As the economy has changed, you may have noticed that it is more and more difficult to acquire any sort of credit, be it credit card, overdraft protection, or even a loan. Mortgage lending is no exception, and is even more unattainable, requiring excellent credit and a substantial deposit. As such, young single people are often dissuaded from homeownership.
As real estate expert Jason Hartman knows, this doesn’t have to be the case. While it may be more difficult for a one income family to purchase a house, it isn’t impossible. Lenders look for first time buyers because they’re often an untapped market capable of boosting the real estate market. This includes single income households.
To increase your chances of qualifying for home ownership, there are a few things you can do. First, save a significant amount of money (20% of a property’s value) to put toward a down payment. If you have savings, this might be a good reason to tap it. Next, check your credit to make sure that it is excellent. If not, take steps to improve this score and your chances of qualifying for a mortgage. Use a free mortgage calculator to help figure out how much you’ll be able to afford to borrow and payback.
You should also spend time researching your specific area and develop a strategy that appeals to lenders in your own state or community. It’s important to approach everything (especially something as significant as home buying) with an educated and open mind. If you find that the area you had in mind is on the expensive side, consider relocation. The advantage of being a one income household is that you’re likely one person—this might be a great chance to move and explore areas that are more affordable. And when you outgrow that piece of real estate, you can flex your property muscle as a landlord by renting it out and earning money for your next purchase!
If you’ve been fiscally responsible, there’s no reason that being a one income family should limit your ability to own a home. The average age for home ownership is rising—in the United States, it is currently at 34, which is significantly higher than years past.

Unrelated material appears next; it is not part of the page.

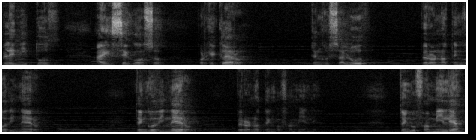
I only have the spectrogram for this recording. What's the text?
plenitud, a ese gozo, porque claro, tengo salud, pero no tengo dinero. Tengo dinero, pero no tengo familia. Tengo familia,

Though you may receive negative responses from people who think you’re unable to get a mortgage, pay them no attention—this is 2014, and it’s your year! (We can tell.)
The Young Wealth Team